[DATA FOR PROCESSING — start]

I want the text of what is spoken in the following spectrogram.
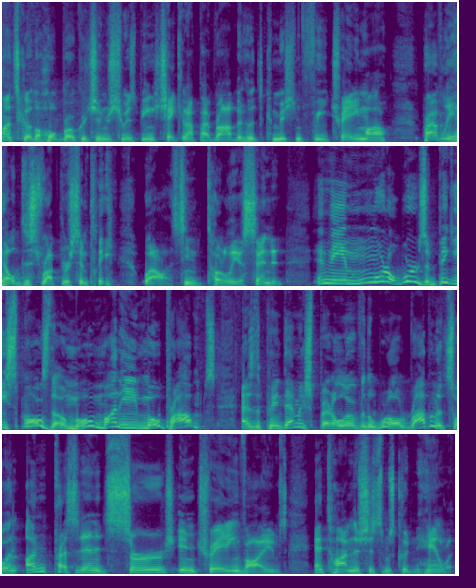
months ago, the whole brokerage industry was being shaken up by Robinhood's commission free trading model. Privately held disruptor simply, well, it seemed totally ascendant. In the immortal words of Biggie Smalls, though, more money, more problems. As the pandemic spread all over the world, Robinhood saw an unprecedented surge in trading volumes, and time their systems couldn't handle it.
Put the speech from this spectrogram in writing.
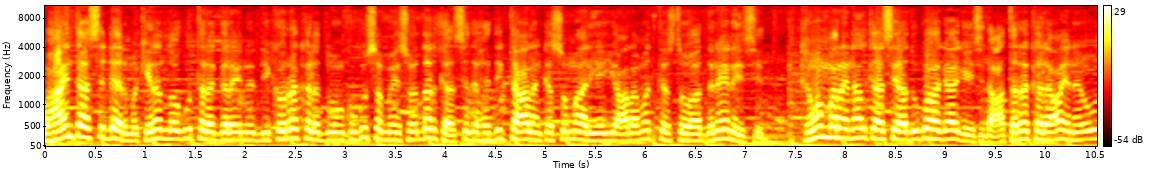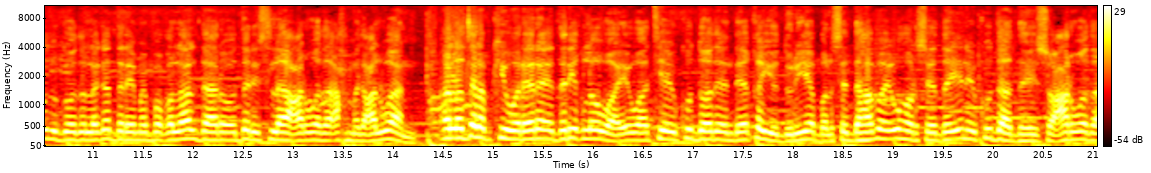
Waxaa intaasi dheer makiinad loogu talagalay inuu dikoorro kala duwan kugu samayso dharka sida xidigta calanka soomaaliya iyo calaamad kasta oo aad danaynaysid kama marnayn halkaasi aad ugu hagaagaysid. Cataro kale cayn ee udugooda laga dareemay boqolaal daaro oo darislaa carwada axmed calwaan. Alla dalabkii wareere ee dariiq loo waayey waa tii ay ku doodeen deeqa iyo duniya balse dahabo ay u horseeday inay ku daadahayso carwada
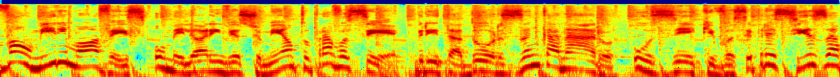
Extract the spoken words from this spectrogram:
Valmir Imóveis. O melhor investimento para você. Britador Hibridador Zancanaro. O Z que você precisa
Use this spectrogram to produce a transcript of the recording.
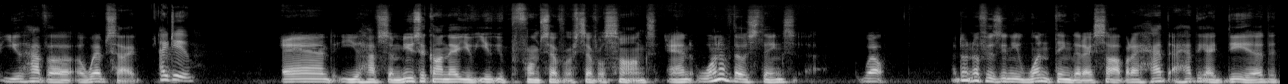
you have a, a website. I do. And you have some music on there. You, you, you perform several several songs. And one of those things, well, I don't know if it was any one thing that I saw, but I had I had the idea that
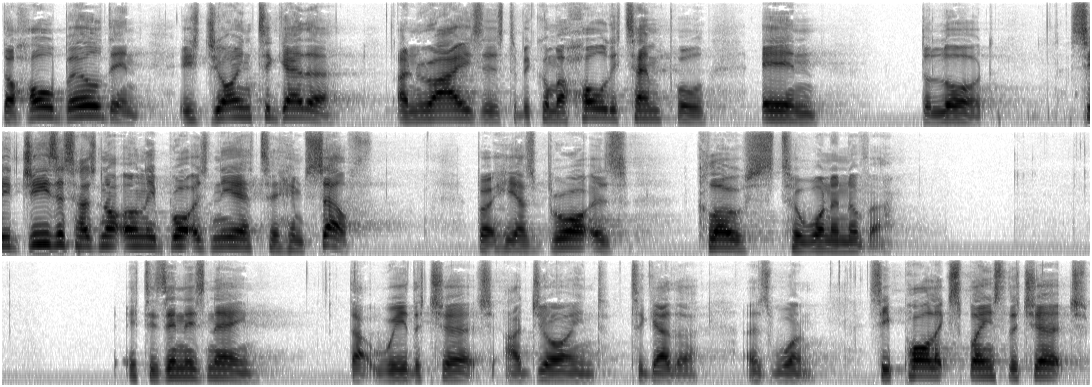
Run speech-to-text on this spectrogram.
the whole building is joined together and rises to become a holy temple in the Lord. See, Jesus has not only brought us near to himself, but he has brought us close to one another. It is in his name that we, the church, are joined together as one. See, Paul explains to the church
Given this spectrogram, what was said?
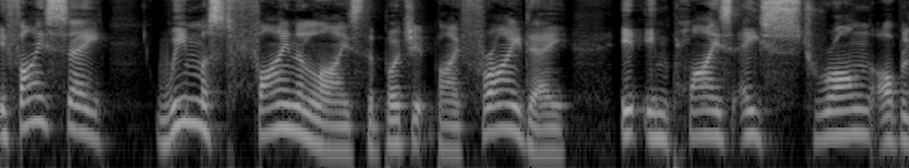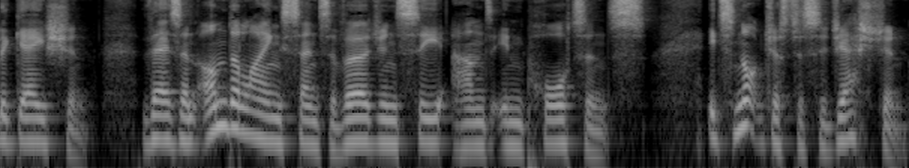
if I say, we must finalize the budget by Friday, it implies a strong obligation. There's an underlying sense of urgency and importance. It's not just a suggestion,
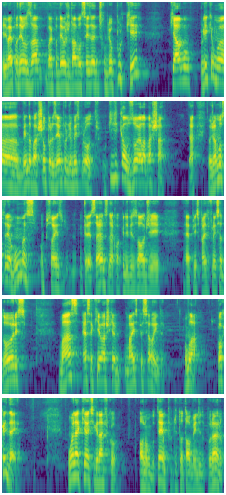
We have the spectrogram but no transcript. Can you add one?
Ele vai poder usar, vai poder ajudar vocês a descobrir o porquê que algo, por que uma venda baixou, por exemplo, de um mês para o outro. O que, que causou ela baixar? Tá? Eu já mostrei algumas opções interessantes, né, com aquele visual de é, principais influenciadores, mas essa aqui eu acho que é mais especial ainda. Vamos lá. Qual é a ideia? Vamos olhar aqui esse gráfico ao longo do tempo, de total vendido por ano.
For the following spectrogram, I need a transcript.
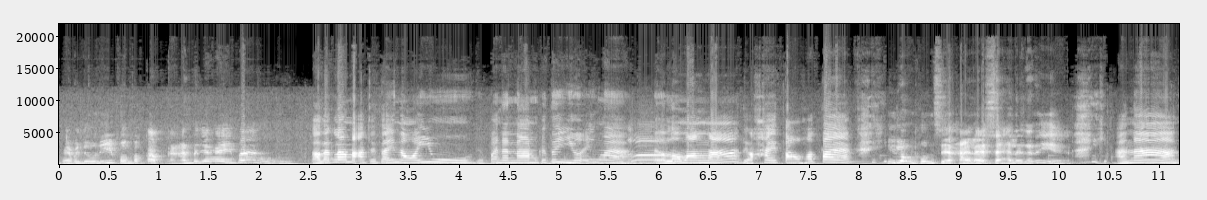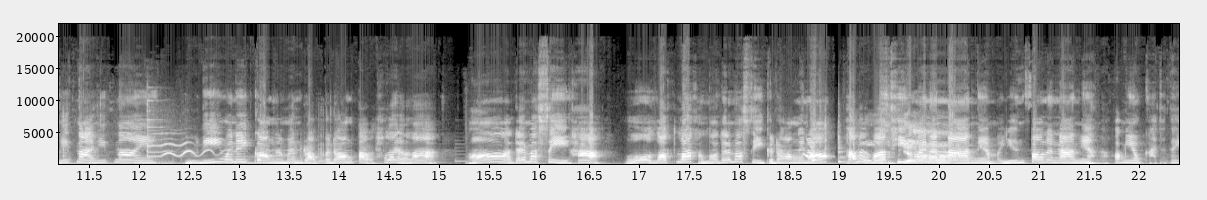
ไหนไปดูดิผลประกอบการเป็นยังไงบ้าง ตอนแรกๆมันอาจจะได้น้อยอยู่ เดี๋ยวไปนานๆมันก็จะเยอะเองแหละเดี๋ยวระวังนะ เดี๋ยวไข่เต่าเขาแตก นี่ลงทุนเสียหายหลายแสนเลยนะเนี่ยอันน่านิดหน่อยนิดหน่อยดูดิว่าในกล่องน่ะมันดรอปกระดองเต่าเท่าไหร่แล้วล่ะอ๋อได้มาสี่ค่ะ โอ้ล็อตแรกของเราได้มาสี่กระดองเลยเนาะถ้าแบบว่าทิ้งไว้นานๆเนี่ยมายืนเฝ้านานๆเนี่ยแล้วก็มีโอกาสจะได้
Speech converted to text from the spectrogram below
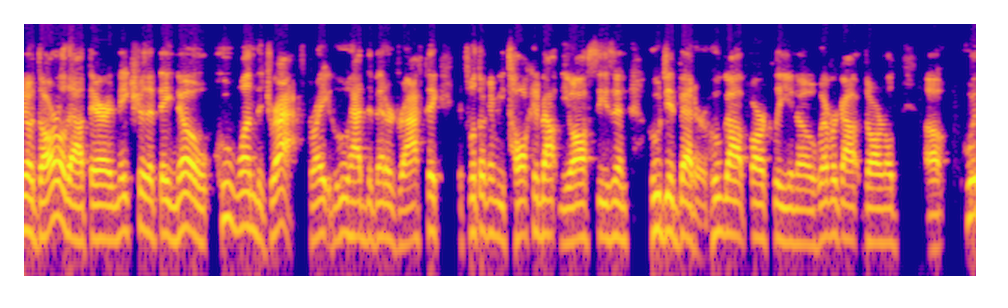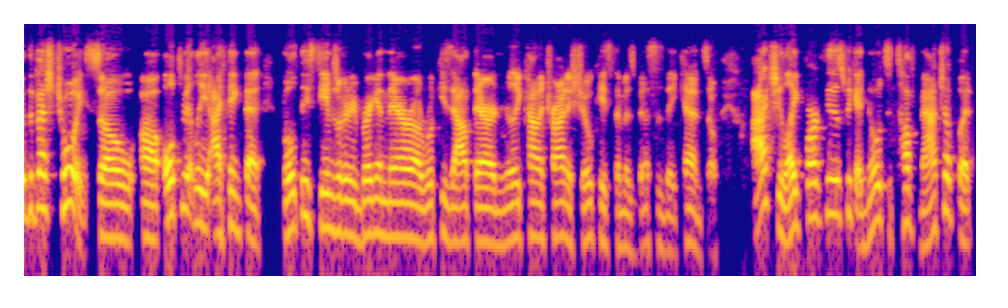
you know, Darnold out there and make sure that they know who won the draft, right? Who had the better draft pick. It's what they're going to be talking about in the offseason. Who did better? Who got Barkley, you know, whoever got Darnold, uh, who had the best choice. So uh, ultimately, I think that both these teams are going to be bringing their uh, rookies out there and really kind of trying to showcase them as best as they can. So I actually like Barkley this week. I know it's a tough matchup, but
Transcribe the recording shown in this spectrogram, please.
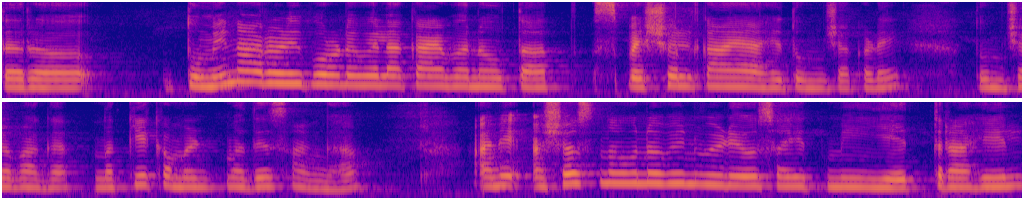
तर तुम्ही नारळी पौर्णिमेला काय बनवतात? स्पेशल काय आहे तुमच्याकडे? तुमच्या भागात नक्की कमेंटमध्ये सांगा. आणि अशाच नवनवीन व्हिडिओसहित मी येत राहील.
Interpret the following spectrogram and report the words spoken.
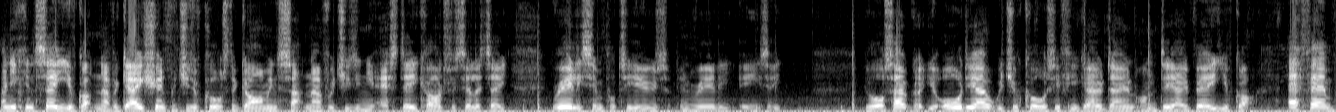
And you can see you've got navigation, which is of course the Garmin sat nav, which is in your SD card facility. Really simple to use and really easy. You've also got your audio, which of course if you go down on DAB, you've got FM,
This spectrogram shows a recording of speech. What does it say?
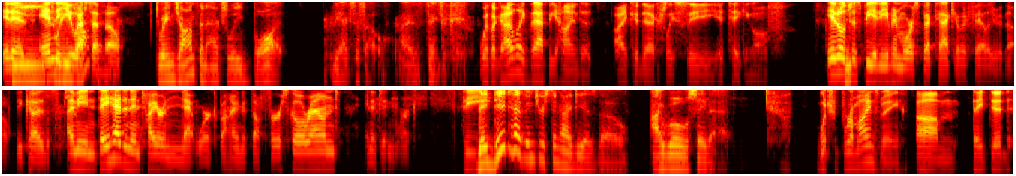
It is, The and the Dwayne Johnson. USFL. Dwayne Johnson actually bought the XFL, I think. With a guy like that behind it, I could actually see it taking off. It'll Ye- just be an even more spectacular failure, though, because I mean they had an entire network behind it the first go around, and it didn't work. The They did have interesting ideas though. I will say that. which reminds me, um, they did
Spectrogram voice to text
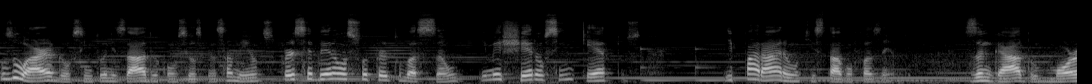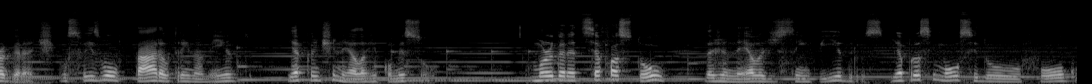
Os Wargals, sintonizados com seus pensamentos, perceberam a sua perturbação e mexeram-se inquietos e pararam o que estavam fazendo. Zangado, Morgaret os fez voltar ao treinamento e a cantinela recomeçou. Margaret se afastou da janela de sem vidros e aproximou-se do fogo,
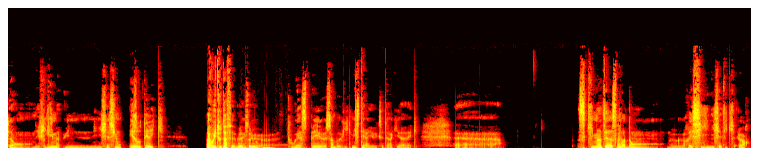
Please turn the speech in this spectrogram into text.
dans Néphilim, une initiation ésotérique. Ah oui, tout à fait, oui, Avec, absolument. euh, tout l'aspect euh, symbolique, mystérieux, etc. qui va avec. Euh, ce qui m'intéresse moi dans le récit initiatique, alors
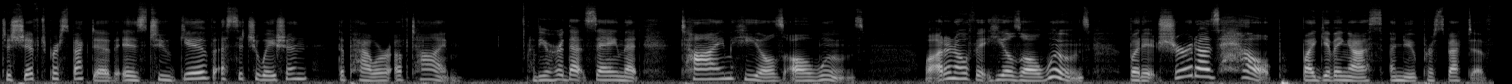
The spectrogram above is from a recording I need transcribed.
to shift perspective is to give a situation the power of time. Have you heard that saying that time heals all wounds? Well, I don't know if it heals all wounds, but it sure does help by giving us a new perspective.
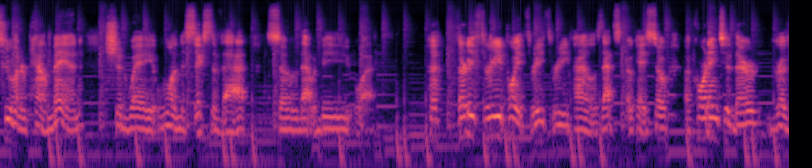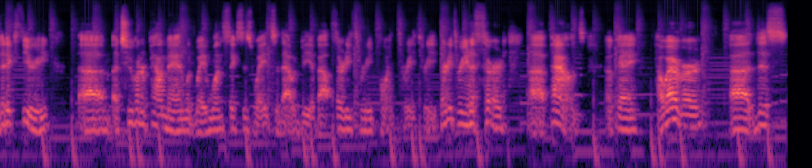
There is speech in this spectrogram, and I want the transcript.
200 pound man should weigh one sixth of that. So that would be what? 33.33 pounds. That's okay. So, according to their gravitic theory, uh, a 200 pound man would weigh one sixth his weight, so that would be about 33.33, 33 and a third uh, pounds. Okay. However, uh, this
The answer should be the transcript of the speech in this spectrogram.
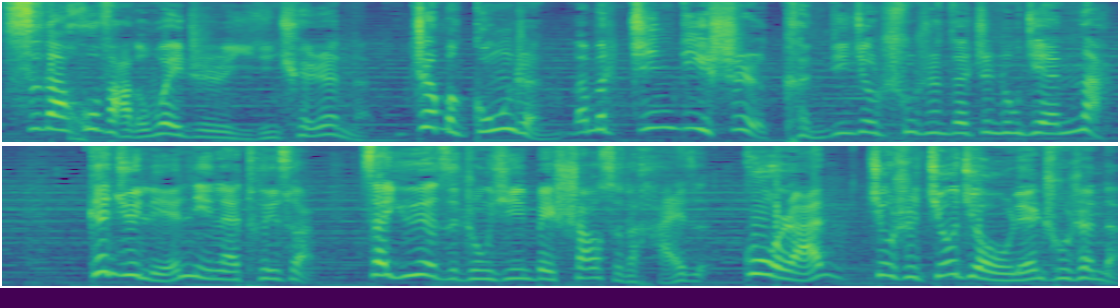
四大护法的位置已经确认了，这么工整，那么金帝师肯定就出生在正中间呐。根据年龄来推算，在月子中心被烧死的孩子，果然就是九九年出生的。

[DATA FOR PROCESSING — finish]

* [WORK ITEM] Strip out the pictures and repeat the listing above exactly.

* [SOLUTION FOR THIS EXERCISE]
I want the text of what is spoken in the following spectrogram.
months ago, the whole brokerage industry was being shaken up by Robinhood's commission free trading model. Privately held disruptor simply, well, it seemed totally ascendant. In the immortal words of Biggie Smalls, though, more money, more problems. As the pandemic spread all over the world, Robinhood saw an unprecedented surge in trading volumes, and time their systems couldn't handle it.
Put the speech from this spectrogram in writing.
Waxaa intaasi dheer makiinad loogu talagalay inuu dikoorro kala duwan kugu samayso dharka sida xidigta calanka soomaaliya iyo calaamad kasta oo aad danaynaysid kama marnayn halkaasi aad ugu hagaagaysid. Cataro kale cayn ee udugooda laga dareemay boqolaal daaro oo darislaa carwada axmed calwaan. Alla dalabkii wareere ee dariiq loo waayey waa tii ay ku doodeen deeqa iyo duniya balse dahabo ay u horseeday inay ku daadahayso carwada
Extract the spoken words from this spectrogram:
Valmir Imóveis. O melhor investimento para você. Britador Hibridador Zancanaro. O Z que você precisa
Use this spectrogram to produce a transcript of the recording.
you have a, a website. I do. And you have some music on there. You, you, you perform several several songs. And one of those things, well, I don't know if it was any one thing that I saw, but I had I had the idea that
Run speech-to-text on this spectrogram.
the whole building is joined together and rises to become a holy temple in the Lord. See, Jesus has not only brought us near to himself, but he has brought us close to one another. It is in his name that we, the church, are joined together as one. See, Paul explains to the church
Given this spectrogram, what was said?
if I say, we must finalize the budget by Friday, it implies a strong obligation. There's an underlying sense of urgency and importance. It's not just a suggestion,
We have the spectrogram but no transcript. Can you add one?
Ele vai poder usar, vai poder ajudar vocês a descobrir o porquê que algo, por que uma venda baixou, por exemplo, de um mês para o outro. O que, que causou ela baixar? Tá? Eu já mostrei algumas opções interessantes, né, com aquele visual de é, principais influenciadores, mas essa aqui eu acho que é mais especial ainda. Vamos lá. Qual é a ideia? Vamos olhar aqui esse gráfico ao longo do tempo, de total vendido por ano.
For the following spectrogram, I need a transcript.
ไหนไปดูดิผลประกอบการเป็นยังไงบ้าง ตอนแรกๆมันอาจจะได้น้อยอยู่ เดี๋ยวไปนานๆมันก็จะเยอะเองแหละเดี๋ยวระวังนะ เดี๋ยวไข่เต่าเขาแตก นี่ลงทุนเสียหายหลายแสนเลยนะเนี่ยอันน่านิดหน่อยนิดหน่อยดูดิว่าในกล่องน่ะมันดรอปกระดองเต่าเท่าไหร่แล้วล่ะอ๋อได้มาสี่ค่ะ โอ้ล็อตแรกของเราได้มาสี่กระดองเลยเนาะถ้าแบบว่าทิ้งไว้นานๆเนี่ยมายืนเฝ้านานๆเนี่ยแล้วก็มีโอกาสจะได้
Speech converted to text from the spectrogram below
you know, Darnold out there and make sure that they know who won the draft, right? Who had the better draft pick. It's what they're going to be talking about in the offseason. Who did better? Who got Barkley, you know, whoever got Darnold, uh, who had the best choice. So uh, ultimately, I think that both these teams are going to be bringing their uh, rookies out there and really kind of trying to showcase them as best as they can. So I actually like Barkley this week. I know it's a tough matchup, but
Transcribe the recording shown in this spectrogram, please.
तर तुम्ही नारळी पौर्णिमेला काय बनवतात? स्पेशल काय आहे तुमच्याकडे? तुमच्या भागात नक्की कमेंटमध्ये सांगा. आणि अशाच नवनवीन व्हिडिओसहित मी येत राहील.
Interpret the following spectrogram and report the words spoken.
And you can see you've got navigation, which is of course the Garmin sat nav, which is in your SD card facility. Really simple to use and really easy. You've also got your audio, which of course if you go down on DAB, you've got FM,
This spectrogram shows a recording of speech. What does it say?
It is, The and the Dwayne Johnson. USFL. Dwayne Johnson actually bought the XFL, I think. With a guy like that behind it, I could actually see it taking off. It'll Ye- just be an even more spectacular failure, though, because I mean they had an entire network behind it the first go around, and it didn't work. The They did have interesting ideas though. I will say that. which reminds me, um, they did
Spectrogram voice to text
Os Wargals, sintonizados com seus pensamentos, perceberam a sua perturbação e mexeram-se inquietos e pararam o que estavam fazendo. Zangado, Morgaret os fez voltar ao treinamento e a cantinela recomeçou. Margaret se afastou da janela de sem vidros e aproximou-se do fogo,
Please turn the speech in this spectrogram into text.
dans Néphilim, une initiation ésotérique. Ah oui, tout à fait, oui, Avec, absolument. euh, tout l'aspect euh, symbolique, mystérieux, etc. qui va avec. Euh, ce qui m'intéresse moi dans le récit initiatique, alors
The spectrogram above is from a recording I need transcribed.
to shift perspective is to give a situation the power of time. Have you heard that saying that time heals all wounds? Well, I don't know if it heals all wounds, but it sure does help by giving us a new perspective.
There is speech in this spectrogram, and I want the transcript.
200 pound man should weigh one sixth of that. So that would be what? 33.33 pounds. That's okay. So, according to their gravitic theory, uh, a 200 pound man would weigh one sixth his weight, so that would be about 33.33, 33 and a third uh, pounds. Okay. However, uh, this
The answer should be the transcript of the speech in this spectrogram.
四大护法的位置已经确认了，这么工整，那么金帝师肯定就出生在正中间呐。根据年龄来推算，在月子中心被烧死的孩子，果然就是九九年出生的。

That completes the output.